How to paint in cold weather? This is one of the most asked questions among homebuilders and handyman workers that are trying to get everything done by the end of the year. As you might know painting is seasonal and there are many adverse factors when painting in cold weather. Cold weather might be referred as temperatures ranging between 35 to 50 degrees Fahrenheit. So, How to paint in cold weather? If you don’t have any other option, try following these tips.
How to Paint in Cold Weather: The Facts
It is important to understand how really low temperatures can affect paint application and how it changes the drying pattern, characteristics and performance of the paint. Cold weather affects painting because alkyd and oil paints are based on natural oils and resins that at low temperatures become more viscous. So when painting in cold weather, or even at subzero temperatures, some paints, will become very thick or semi-solid that might require excessive thinning. However, latex paints will freeze at low temperatures, requiring some special additives to improve freeze/thaw resistance in paints. These same additives could be used for hot weather painting making easier the brushing and rolling process. Latex paints are affected solely by the slower evaporation rate of water and volatile additives at low temperatures
How to Paint in Cold Weather: How to identify if the Paint is Unusable?
Latex paints, as we explained earlier, might freeze and thaw, if they are not treated properly. Nonetheless, how can you paint if the product has gone through several freeze/thaw cycles? If that’s the case, and if you are planning to use that old latex gallon, you might want to check if the paint has become lumpy. When such consistency is observed, then that paint is no longer usable. Latex paints are manufactured to undergo a limited freeze/thaw cycles, but at this moment that paint should be discarded.
How to Paint in Cold Weather: Recoat

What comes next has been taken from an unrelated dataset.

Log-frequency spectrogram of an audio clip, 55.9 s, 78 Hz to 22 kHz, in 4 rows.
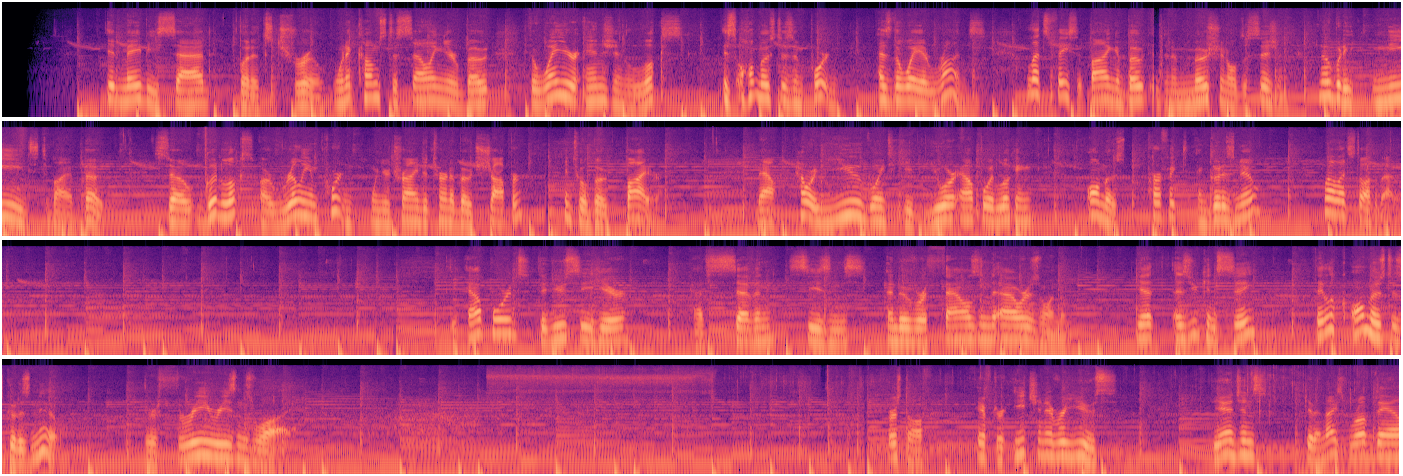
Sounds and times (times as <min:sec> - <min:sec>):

Cold weather will slow drying time and will extend your recoat times. Recoat time, using latex paints, at 75 degrees Fahrenheit requires a period of four hours. If the temperature drops to 50 degrees, then the recoat time will be extended to six hours. Painting in cold weather using alkyd paints will require even more time, in some instances more than 48 hours before recoating. It is important to note that the surface temperature can vary between different areas on the same structure causing the dry time and proper film formation to vary as well.
Some of the results that you might get when painting in cold weather will be:
- Film Cracking
- Poor Touch Up
- Inadequate stain resistance
- Color Uniformity Issues
How to Paint in Cold Weather: Problems
Painting in cold weather might bring additional problems such as:
- Poor color uniformity
- Heavy film might slow down drying period
- Paint will require more mixing time
- Water spotting problems, especially Latex paints
- Improper film formation causing a powdery film
- Touch up coat might look lighter than the base coat
- Excessive film building up might reduce your paint coverage
- Oil based paint should not be applied when temperature is below 40 degrees
- If the room temperature is raised to create better environmental conditions, premature skinning of the surface might occur
- A latex paint film that goes under freeze-thaw cycles during the first two weeks of cure may shorten the long-term life of the paint system.
How to Paint in Cold Weather Tips
If you have no other choice, than painting in cold weather be sure to:
- Verify that the paint manufacturer recommends the paint for your specific temperatures
- Check the wall’s temperature with a non-contact infrared thermometer, too, not just the air temperature
- Paint between 10 a.m. and 2 p.m.
- Set up scaffolding, wrap everything and heat the area